Stored items
--*--
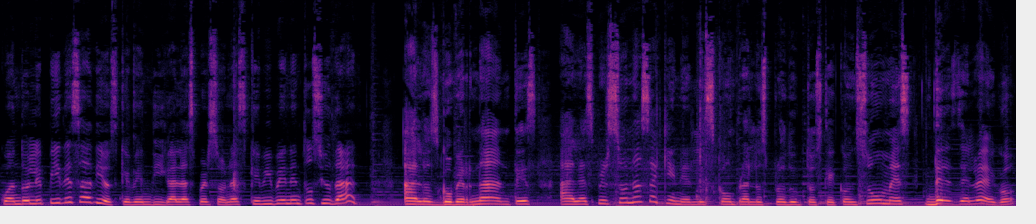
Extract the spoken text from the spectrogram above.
cuando le pides a Dios que bendiga a las personas que viven en tu ciudad, a los gobernantes, a las personas a quienes les compras los productos que consumes, desde luego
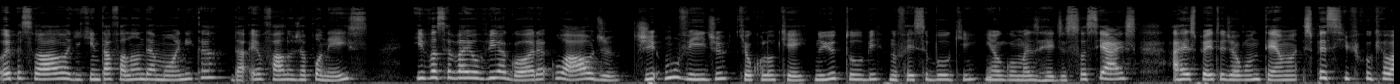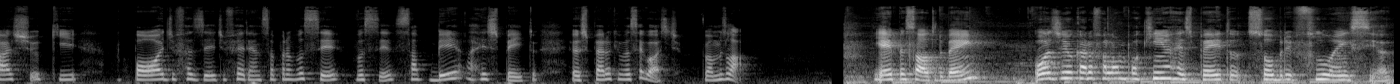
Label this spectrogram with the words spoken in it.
Oi, pessoal, aqui quem tá falando é a Mônica, da Eu Falo Japonês, e você vai ouvir agora o áudio de um vídeo que eu coloquei no YouTube, no Facebook, em algumas redes sociais, a respeito de algum tema específico que eu acho que pode fazer diferença para você, você saber a respeito. Eu espero que você goste. Vamos lá! E aí, pessoal, tudo bem? Hoje eu quero falar um pouquinho a respeito sobre fluência.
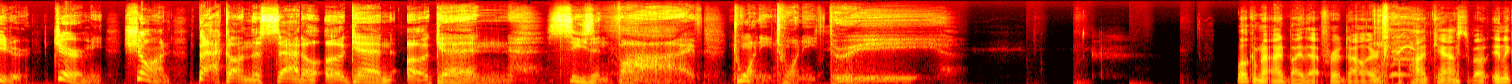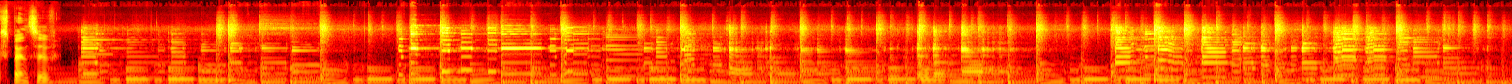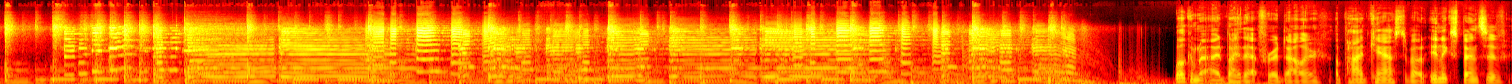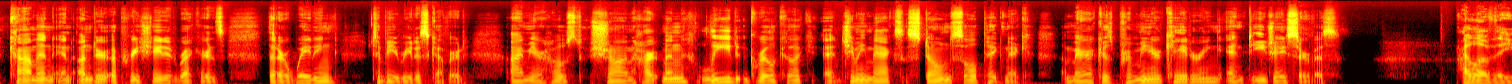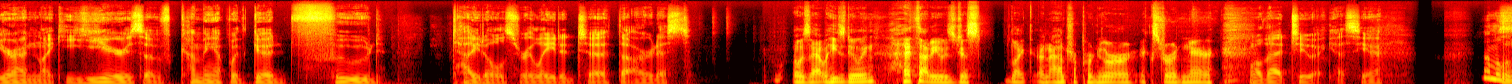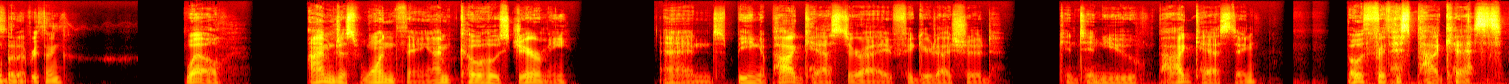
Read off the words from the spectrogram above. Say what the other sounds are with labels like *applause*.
Peter, Jeremy, Sean, back on the saddle again, again. Season 5, 2023. Welcome to I'd Buy That for a Dollar, a *laughs* podcast about inexpensive. Welcome to I'd Buy That for a Dollar, a podcast about inexpensive, common, and underappreciated records that are waiting to be rediscovered. I'm your host, Sean Hartman, lead grill cook at Jimmy Mac's Stone Soul Picnic, America's premier catering and DJ service. I love that you're on like years of coming up with good food titles related to the artist. Oh, is that what he's doing? *laughs* I thought he was just like an entrepreneur extraordinaire. Well, that too, I guess, yeah. I'm a little bit everything. Well, I'm just one thing. I'm co host Jeremy. And being a podcaster, I figured I should continue podcasting, both for this *laughs* podcast.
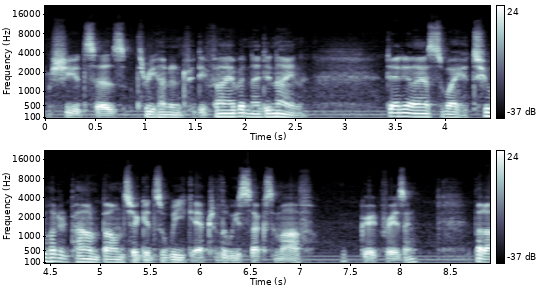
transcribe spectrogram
Rashid says 355 and 99. Daniel asks why a 200 pound bouncer gets weak after Louis sucks him off. Great phrasing. But a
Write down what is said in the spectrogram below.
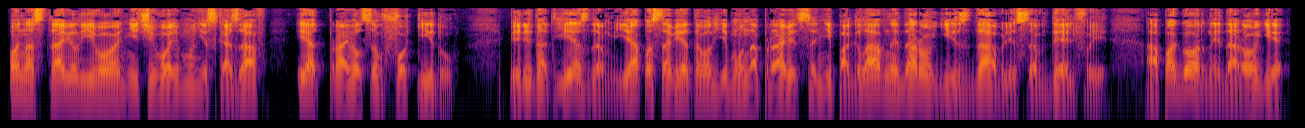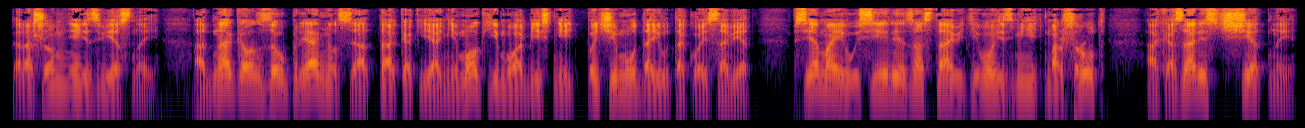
он оставил его, ничего ему не сказав, и отправился в Фокиду. Перед отъездом я посоветовал ему направиться не по главной дороге из Давлиса в Дельфы, а по горной дороге, хорошо мне известной. Однако он заупрямился, а так как я не мог ему объяснить, почему даю такой совет, все мои усилия заставить его изменить маршрут оказались тщетны.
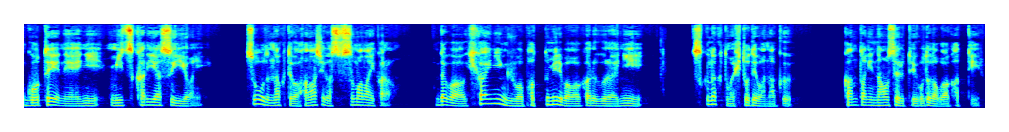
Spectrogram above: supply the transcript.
ご丁寧に見つかりやすいように。そうでなくては話が進まないから。だが、機械人形はパッと見ればわかるぐらいに、少なくとも人ではなく、簡単に直せるということが分かっている。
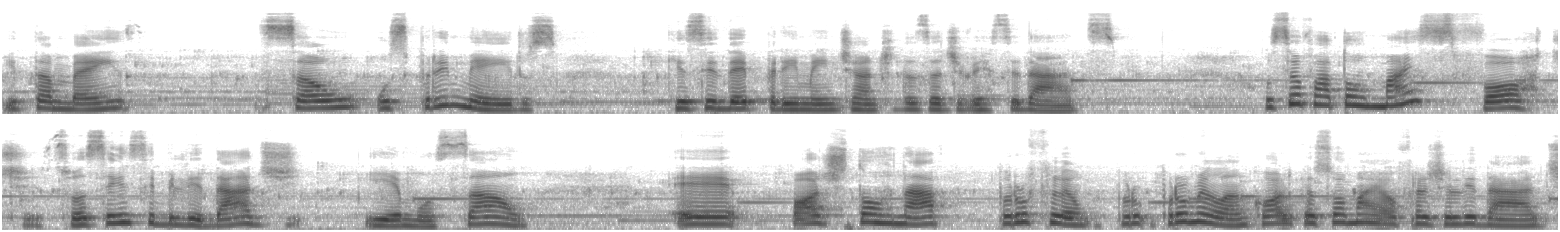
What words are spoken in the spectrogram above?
e também são os primeiros que se deprimem diante das adversidades. O seu fator mais forte, sua sensibilidade e emoção, é, pode tornar para o melancólico a sua maior fragilidade.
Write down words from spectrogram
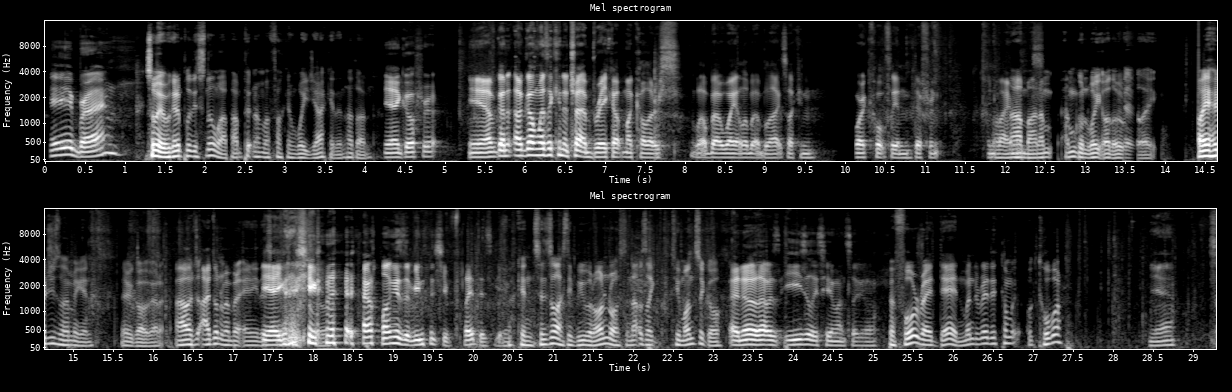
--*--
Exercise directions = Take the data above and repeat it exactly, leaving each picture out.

Expected answer =
Extract the spoken text from the spectrogram above.
cuando le pides a Dios que bendiga a las personas que viven en tu ciudad, a los gobernantes, a las personas a quienes les compras los productos que consumes, desde luego
Label this spectrogram with the words spoken in it.
Oi, pessoal, aqui quem tá falando é a Mônica, da Eu Falo Japonês, e você vai ouvir agora o áudio de um vídeo que eu coloquei no YouTube, no Facebook, em algumas redes sociais, a respeito de algum tema específico que eu acho que pode fazer diferença para você, você saber a respeito. Eu espero que você goste. Vamos lá! E aí, pessoal, tudo bem? Hoje eu quero falar um pouquinho a respeito sobre fluência.
Read off the words from the spectrogram above. Say what the other sounds are with labels like *applause*.
Peter, Jeremy, Sean, back on the saddle again, again. Season 5, 2023. Welcome to I'd Buy That for a Dollar, a *laughs* podcast about inexpensive. Welcome to I'd Buy That for a Dollar, a podcast about inexpensive, common, and underappreciated records that are waiting to be rediscovered. I'm your host, Sean Hartman, lead grill cook at Jimmy Mac's Stone Soul Picnic, America's premier catering and DJ service. I love that you're on like years of coming up with good food titles related to the artist. Oh, is that what he's doing? *laughs* I thought he was just like an entrepreneur extraordinaire. Well, that too, I guess, yeah. I'm a little bit everything. Well, I'm just one thing. I'm co host Jeremy. And being a podcaster, I figured I should continue podcasting, both for this *laughs* podcast.
transcribe spectrogram
Rashid says 355 and 99. Daniel asks why a 200 pound bouncer gets weak after Louis sucks him off. Great phrasing. But a
Write down what is said in the spectrogram below.
он оставил его, ничего ему не сказав, и отправился в Фокиду. Перед отъездом я посоветовал ему направиться не по главной дороге из Давлиса в Дельфы, а по горной дороге, хорошо мне известной. Однако он заупрямился, а так как я не мог ему объяснить, почему даю такой совет, все мои усилия заставить его изменить маршрут оказались тщетны.
Spectrogram above: supply the transcript.
ご丁寧に見つかりやすいように。そうでなくては話が進まないから。だが、機械人形はパッと見ればわかるぐらいに、少なくとも人ではなく、簡単に直せるということが分かっている。
What words are spoken in the spectrogram above?
e também são os primeiros que se deprimem diante das adversidades. O seu fator mais forte, sua sensibilidade e emoção, é, pode tornar para o melancólico a sua maior fragilidade.
Write down words from spectrogram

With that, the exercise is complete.